The Role of Local Communities and Support Networks in Addressing Staffing

Local communities often serve as crucial support systems for healthcare professionals, offering them the much-needed encouragement and resources to combat burnout and stress. They are seen as platforms for sharing experiences, providing emotional support, and offering guidance. Support networks often facilitate initiatives that promote healthcare as a career choice among the younger population, encouraging local talent to pursue healthcare professions. Additionally, these networks can collaborate with healthcare institutions to develop innovative solutions, such as mentorship programs, continuing education, and flexible work arrangements, all of which contribute to better retention and recruitment of healthcare workers.

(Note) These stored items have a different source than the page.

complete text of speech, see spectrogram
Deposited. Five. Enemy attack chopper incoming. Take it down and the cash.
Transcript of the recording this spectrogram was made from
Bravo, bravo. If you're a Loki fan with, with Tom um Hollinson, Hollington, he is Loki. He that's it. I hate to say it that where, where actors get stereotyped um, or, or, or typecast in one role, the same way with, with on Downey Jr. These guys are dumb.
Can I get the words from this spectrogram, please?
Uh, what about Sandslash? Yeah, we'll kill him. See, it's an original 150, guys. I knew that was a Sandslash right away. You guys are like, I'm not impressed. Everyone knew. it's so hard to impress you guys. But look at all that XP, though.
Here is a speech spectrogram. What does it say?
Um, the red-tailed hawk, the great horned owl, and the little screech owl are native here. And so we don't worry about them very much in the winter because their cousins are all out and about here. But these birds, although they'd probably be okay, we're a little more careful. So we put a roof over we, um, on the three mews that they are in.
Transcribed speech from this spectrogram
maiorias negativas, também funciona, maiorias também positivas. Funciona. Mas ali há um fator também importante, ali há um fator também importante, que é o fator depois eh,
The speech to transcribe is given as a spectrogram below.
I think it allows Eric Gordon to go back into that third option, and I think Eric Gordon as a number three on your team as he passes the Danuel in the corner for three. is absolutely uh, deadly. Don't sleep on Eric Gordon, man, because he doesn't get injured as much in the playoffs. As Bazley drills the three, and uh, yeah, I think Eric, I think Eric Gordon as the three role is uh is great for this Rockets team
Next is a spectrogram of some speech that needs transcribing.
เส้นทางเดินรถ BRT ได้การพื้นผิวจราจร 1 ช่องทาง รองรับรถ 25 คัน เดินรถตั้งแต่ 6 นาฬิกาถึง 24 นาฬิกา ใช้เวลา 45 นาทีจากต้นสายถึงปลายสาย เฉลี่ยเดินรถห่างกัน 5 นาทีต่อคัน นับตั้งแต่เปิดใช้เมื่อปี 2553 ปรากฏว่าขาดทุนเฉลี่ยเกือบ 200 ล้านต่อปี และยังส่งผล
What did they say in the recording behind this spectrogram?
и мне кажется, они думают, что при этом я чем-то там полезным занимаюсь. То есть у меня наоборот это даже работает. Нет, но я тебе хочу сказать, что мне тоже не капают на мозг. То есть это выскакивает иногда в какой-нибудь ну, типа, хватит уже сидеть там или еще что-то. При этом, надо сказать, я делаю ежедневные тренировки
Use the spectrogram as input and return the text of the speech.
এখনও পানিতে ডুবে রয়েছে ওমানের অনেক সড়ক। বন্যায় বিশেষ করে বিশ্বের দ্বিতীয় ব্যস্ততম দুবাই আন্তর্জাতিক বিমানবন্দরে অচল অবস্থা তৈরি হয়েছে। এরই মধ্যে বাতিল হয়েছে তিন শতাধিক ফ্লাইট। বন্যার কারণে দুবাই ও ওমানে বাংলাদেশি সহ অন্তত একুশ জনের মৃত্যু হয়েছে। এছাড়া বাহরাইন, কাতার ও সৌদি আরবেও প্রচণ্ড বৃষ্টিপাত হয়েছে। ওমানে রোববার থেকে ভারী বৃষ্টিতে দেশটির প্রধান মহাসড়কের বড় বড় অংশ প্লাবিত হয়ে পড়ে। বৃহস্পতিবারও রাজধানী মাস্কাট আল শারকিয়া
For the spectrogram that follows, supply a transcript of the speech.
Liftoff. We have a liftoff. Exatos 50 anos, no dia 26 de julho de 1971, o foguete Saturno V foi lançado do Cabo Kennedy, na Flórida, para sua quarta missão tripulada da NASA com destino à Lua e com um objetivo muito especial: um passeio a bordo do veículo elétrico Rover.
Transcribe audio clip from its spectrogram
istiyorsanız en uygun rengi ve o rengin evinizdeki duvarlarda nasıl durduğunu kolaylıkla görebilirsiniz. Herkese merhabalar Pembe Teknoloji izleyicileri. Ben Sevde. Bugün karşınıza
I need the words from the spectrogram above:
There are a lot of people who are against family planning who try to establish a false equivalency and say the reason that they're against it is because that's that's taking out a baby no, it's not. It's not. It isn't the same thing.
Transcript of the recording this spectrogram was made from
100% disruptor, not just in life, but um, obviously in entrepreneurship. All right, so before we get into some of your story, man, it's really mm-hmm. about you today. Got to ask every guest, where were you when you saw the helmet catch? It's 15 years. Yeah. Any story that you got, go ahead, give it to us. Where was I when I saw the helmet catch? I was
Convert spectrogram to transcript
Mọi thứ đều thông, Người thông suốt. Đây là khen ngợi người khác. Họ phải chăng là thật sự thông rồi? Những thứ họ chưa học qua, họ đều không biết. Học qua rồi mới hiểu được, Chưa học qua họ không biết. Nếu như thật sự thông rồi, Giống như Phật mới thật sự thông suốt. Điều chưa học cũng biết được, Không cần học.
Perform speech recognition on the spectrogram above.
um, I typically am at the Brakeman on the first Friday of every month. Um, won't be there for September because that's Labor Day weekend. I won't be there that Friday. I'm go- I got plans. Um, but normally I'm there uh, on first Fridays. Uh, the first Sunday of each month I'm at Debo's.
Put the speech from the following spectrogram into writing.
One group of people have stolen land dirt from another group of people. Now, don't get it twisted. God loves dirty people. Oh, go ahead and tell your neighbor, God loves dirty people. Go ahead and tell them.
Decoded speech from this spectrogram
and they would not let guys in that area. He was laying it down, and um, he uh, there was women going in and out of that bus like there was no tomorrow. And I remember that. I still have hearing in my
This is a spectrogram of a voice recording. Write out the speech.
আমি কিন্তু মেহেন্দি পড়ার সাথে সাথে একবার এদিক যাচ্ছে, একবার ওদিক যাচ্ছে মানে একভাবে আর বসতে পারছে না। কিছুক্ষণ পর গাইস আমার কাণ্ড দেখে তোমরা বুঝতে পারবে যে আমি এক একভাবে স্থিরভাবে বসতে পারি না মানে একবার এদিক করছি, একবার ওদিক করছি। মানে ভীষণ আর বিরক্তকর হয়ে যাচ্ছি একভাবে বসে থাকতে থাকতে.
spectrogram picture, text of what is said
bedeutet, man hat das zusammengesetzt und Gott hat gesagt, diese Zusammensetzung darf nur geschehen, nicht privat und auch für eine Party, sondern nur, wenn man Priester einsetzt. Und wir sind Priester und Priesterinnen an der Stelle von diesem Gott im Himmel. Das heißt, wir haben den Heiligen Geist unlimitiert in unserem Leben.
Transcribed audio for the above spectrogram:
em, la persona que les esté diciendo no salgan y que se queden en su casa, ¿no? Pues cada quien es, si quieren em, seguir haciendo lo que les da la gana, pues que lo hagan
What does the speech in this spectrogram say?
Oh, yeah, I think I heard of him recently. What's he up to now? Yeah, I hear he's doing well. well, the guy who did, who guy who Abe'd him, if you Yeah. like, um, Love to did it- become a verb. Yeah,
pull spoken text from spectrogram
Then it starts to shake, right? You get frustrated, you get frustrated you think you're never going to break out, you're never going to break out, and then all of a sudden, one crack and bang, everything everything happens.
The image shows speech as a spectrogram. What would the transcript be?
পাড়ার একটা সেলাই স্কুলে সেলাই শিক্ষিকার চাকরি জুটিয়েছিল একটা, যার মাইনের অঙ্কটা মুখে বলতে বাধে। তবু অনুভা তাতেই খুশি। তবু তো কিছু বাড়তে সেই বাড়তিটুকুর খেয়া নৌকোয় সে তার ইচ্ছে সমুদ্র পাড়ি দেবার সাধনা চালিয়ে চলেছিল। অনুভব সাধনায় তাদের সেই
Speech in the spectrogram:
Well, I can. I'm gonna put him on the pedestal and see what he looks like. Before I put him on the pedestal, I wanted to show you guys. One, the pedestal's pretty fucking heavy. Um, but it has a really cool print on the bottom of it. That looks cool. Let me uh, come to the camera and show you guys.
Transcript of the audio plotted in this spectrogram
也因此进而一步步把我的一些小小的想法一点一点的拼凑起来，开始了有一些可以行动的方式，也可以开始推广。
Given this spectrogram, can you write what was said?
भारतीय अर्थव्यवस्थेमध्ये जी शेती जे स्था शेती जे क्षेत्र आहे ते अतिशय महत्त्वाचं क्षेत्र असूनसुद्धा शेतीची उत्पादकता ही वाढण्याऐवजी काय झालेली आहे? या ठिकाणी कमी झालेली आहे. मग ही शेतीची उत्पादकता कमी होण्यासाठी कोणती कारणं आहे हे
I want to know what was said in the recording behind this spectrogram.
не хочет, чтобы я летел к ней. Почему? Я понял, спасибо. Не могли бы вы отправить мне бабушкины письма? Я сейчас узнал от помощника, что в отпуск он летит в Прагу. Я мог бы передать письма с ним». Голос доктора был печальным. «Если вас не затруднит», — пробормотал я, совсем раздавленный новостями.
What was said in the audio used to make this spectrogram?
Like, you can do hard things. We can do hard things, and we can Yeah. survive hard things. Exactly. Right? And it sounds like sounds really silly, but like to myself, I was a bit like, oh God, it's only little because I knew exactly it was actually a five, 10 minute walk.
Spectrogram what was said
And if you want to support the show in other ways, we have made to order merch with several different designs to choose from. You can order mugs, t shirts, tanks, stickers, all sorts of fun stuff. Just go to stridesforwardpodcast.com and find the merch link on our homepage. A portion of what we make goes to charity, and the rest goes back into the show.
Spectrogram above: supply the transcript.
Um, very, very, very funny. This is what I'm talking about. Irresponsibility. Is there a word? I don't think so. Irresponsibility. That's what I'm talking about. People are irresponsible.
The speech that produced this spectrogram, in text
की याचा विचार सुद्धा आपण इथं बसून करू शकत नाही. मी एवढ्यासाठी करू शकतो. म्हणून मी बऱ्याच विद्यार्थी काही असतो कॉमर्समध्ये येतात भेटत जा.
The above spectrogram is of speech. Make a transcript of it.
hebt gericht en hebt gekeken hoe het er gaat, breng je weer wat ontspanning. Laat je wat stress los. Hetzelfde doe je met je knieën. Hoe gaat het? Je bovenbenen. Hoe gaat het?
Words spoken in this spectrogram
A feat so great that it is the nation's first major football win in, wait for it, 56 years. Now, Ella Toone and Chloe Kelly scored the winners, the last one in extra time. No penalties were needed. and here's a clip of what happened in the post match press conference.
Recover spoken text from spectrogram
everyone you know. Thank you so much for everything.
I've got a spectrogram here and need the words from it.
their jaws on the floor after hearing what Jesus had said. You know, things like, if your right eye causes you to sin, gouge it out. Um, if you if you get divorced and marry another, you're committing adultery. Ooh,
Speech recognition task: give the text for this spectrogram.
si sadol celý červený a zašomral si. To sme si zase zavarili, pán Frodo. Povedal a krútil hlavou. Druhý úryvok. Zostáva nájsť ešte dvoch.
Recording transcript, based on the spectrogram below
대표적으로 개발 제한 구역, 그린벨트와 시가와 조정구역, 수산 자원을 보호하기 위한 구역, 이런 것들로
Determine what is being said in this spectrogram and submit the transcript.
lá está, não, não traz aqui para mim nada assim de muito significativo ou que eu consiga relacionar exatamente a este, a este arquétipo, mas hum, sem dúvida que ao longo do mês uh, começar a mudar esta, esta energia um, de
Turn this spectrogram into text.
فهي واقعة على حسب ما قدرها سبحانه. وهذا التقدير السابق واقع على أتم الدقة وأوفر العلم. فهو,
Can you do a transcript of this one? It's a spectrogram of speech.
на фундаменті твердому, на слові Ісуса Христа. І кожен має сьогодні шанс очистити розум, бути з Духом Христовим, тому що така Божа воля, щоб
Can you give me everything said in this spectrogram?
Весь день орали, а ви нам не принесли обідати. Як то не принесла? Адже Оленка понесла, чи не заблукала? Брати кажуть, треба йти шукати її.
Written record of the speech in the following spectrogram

LD Network Aims to Assist in Staffing Challenges in Healthcare

At LD Network, we provide staffing solutions tailored to meet the evolving needs of healthcare providers. By recognising the vital role of healthcare workers in ensuring seamless care, our approach offers expert clinicians to support various care settings.

We provide clinicians who are perfectly matched to the needs of healthcare providers. Our clinicians benefit from thorough training and support to provide consistent, continuous care, allowing them to adapt to evolving healthcare needs and challenges.

Recognising the prevalence of burnout and stress among healthcare workers, we provide a platform for emotional support, guidance, and mentorship. Through mentorship programs, coffee mornings, and well-being checks, we create a space where our clinicians can share their experiences, seek advice, and find encouragement.

Additionally, we work closely with healthcare providers to advocate for better working conditions, such as flexible schedules and improved resources, to create a more sustainable work environment for clinicians.

Contact our Exeter office to book a meeting with our team today.